I bought a bunch of fabric, more than 5 years ago (I can’t remember exactly when), with the plan of making gift bags. I sewed 2 bags before I gave up. I’m just not a sewer. But the fabric hasn’t gone to waste. It’s cut to various sizes to accommodate any gift. I wrap gifts, using the fabric in the same way you would use paper. I then use a ribbon to tie around the package just like you would add ribbon to a paper-wrapped gift. It holds the fabric together very well.
I have talked about making bags off and on over the years, but my daughter insists that she likes it better this way. Oh! I haven’t hemmed the edges or used pinking shears and the fabric has held up beautifully!
This is my all time favorite post! I love that your smart girls came up with this idea and are skilled enough to sew it themselves. Thank you so much for sharing this experience.
This is a lovely idea ;-). Thank you girls, and Katie!
I send a number of small gifts to great nieces and nephews and have been making gift bags for them for a few years now. I have a serger so it makes quick work of the bags and is really a lot of fun.
Thank you girls for the great idea. I hope I can look for some Christmas fabric and sew them for the coming years. Actually, you could use these for other occasions too with the appropriate fabrics. Thanks for the instructions. Merry Christmas!
I made a huge batch of fabric gift bags for Christmas a few years back and I love them. It is so easy to pop each gift in a bag and tie the ribbon (I attached ribbon to each bag so I can’t lose it. I still wrap gifts if the gift is leaving the house (I don’t want to lose my bags) but if someone is going to open a gift at my house they get it in a fabric gift sack.
My number one suggestion is make sure you pick busy patterns if the fabric is not nice and thick or you can see images through the bag.
I used pillowcases for childrens gifts for years. If you dont sew, that an easy option. 2 gifts in one. When the kids tastes change from Thomas the train to Transformers, you can get them new ones. And who doesn’t need extra pillowcases?

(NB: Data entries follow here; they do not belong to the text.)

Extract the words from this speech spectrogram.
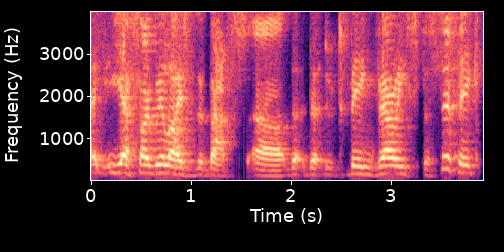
uh, yes, I realize that that's uh, that, that being very specific.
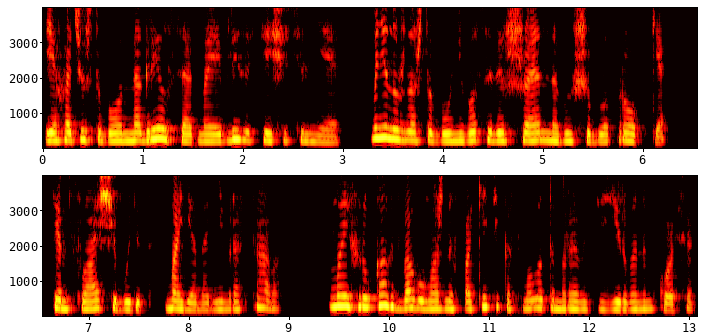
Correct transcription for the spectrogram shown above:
Я хочу, чтобы он нагрелся от моей близости еще сильнее. Мне нужно, чтобы у него совершенно вышибло пробки. Тем слаще будет моя над ним расправа. В моих руках два бумажных пакетика с молотым ароматизированным кофе.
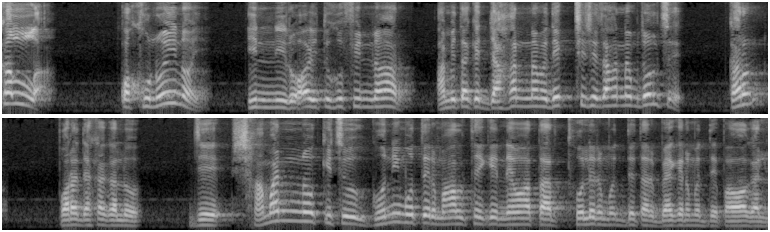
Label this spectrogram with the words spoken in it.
কাল্লা, কখনোই নয়। ইন্নি রয়তুহুফিনার আমি তাকে জাহান নামে দেখছি, সে জাহান নামে জ্বলছে। কারণ পরে দেখা গেল যে সামান্য কিছু গনিমতের মাল থেকে নেওয়া তার থলের মধ্যে, তার ব্যাগের মধ্যে পাওয়া গেল।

Way back in the 1970s we simply hemmed large pieces of cloth and used them to wrap gifts year after year.